But this break with the past was wrenching and left many who favored Islamic traditions behind. These were often Anatolians — the conservative, pious rural inhabitants of Asia Minor who had not been forced to move — and political currents harnessing their vote began to emerge after 1950, growing more powerful as they flocked to work in cities and backed Erdoğan’s political mentors, and later Erdoğan himself.
It was Turkey’s “opening up,” unleashed by Prime Minister Turgut Özal after 1983, which then laid the basis for many of the country’s real international success stories: Contracting and manufacturing brands that have conquered European markets; the wide regional success of Turkish film, music and television; and the extraordinary rise of Turkish Airlines.
And Erdoğan’s rule was built on the shoulders of all this that came before.
Erdoğan’s background is as an amateur footballer, charismatic politician and an active, effective mayor of Istanbul, and early on, he inherited an EU accession process started by his predecessors, who had also successfully stabilized an economy ravaged by the chaos of the 1990s. He pushed forward with Özal’s efforts to give full respect to religious conservatives and gave even more priority to building relations with Islamic states — particularly those on former Ottoman territory.
Erdoğan’s Turkish Century — announced last year — continues this long-standing, implicit challenge to Atatürk’s imposition of Western ways and a narrow idea of Turkishness. And at home, this fuzzy neo-Ottoman culture has so far featured a museum, built outside the Byzantine walls, celebrating the 1453 conquest of Constantinople with startling realism; the reconsecration of Aya Sofya as a mosque; and a mentality that leans on state employees to attend Friday prayers as communal obligation.

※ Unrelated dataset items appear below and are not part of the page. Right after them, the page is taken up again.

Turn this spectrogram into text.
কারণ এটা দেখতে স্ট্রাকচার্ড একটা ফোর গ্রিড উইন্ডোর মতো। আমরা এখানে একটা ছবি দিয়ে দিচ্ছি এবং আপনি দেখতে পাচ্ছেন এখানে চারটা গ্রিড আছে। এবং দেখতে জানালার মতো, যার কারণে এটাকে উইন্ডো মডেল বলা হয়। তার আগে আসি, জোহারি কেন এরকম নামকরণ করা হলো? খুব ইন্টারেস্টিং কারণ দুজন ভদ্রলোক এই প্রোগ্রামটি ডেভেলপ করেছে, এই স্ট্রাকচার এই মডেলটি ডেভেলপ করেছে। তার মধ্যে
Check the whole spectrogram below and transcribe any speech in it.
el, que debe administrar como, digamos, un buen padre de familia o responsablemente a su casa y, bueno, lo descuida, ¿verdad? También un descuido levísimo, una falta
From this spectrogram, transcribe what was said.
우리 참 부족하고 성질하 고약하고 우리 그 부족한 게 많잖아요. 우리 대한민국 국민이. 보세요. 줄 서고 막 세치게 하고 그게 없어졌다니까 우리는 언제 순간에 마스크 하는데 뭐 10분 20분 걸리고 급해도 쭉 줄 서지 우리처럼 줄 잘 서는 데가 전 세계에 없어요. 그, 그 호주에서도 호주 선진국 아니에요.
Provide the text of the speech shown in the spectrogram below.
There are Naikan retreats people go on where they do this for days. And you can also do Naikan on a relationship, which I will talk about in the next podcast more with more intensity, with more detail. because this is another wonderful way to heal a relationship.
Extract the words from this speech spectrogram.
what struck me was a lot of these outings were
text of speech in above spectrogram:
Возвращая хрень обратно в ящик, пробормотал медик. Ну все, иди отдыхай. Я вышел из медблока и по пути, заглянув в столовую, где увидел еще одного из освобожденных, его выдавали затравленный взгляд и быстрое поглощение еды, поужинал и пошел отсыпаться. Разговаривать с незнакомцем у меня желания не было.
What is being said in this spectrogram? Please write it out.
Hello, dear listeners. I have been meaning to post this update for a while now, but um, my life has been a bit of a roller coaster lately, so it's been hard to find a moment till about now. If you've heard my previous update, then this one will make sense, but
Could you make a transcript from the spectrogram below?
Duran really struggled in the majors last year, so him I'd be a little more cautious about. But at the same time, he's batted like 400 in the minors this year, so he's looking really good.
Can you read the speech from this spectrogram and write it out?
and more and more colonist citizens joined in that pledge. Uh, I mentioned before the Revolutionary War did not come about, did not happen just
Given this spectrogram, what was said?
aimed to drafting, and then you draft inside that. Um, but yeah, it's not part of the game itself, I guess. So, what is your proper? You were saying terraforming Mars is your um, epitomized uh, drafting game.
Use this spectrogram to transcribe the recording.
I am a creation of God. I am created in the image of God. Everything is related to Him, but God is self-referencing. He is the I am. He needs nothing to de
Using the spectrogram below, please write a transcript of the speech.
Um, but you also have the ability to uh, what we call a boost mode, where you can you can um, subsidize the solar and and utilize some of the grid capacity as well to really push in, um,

But abrupt changes make it hard to speak of a consistent vision for Erdoğan’s Turkish Century that could match Atatürk’s Kemalist ideology. Authoritarianism is now back in force, economic missteps mean the Turkish lira has dropped to one-tenth of its value from a decade ago and annual inflation is over 43 percent, while internal conflicts fester. The EU accession process has stalled, Muslim neighbors have proven uninterested in a neo-Ottoman older brother and external conflicts simmer.
Meanwhile, Erdoğan’s energies as a leader haven’t focused on clear policy goals either. He both opened talks with insurgents of the Kurdistan Workers’ Party and unleashed the armed forces to try to crush them; he let in 3.5 million Syrian refugees and then created Turkish army-controlled zones along the Syrian border to repatriate them; he supported talks to end the division of Cyprus and then sent warships to threaten gas prospecting ships off the internationally recognized, Greek Cypriot-run south of the island. And there has been no resolution to any of these conflicts.
Not all of this was wholly Erdoğan’s fault though — for instance, the EU is guilty of double standards, misleading promises over visas and grave mistakes over Cyprus. It does, however, mean that 100 years after the last Ottoman sultan fled the capital aboard a British battleship, few imagine that Atatürk’s century will be eclipsed anytime soon.
Winston Churchill, his one-time rival and the British leader behind the failed 1915 attack on Gallipoli, had judged Atatürk to be “the hero, the champion, and the father of modern Turkey.” Meanwhile, the founding leaders of both Azerbaijan and Kazakhstan explicitly cited him as their inspiration. And it is safe to say that for the foreseeable future, it is Atatürk’s image that will remain on every Turkish coin, banknote and office wall.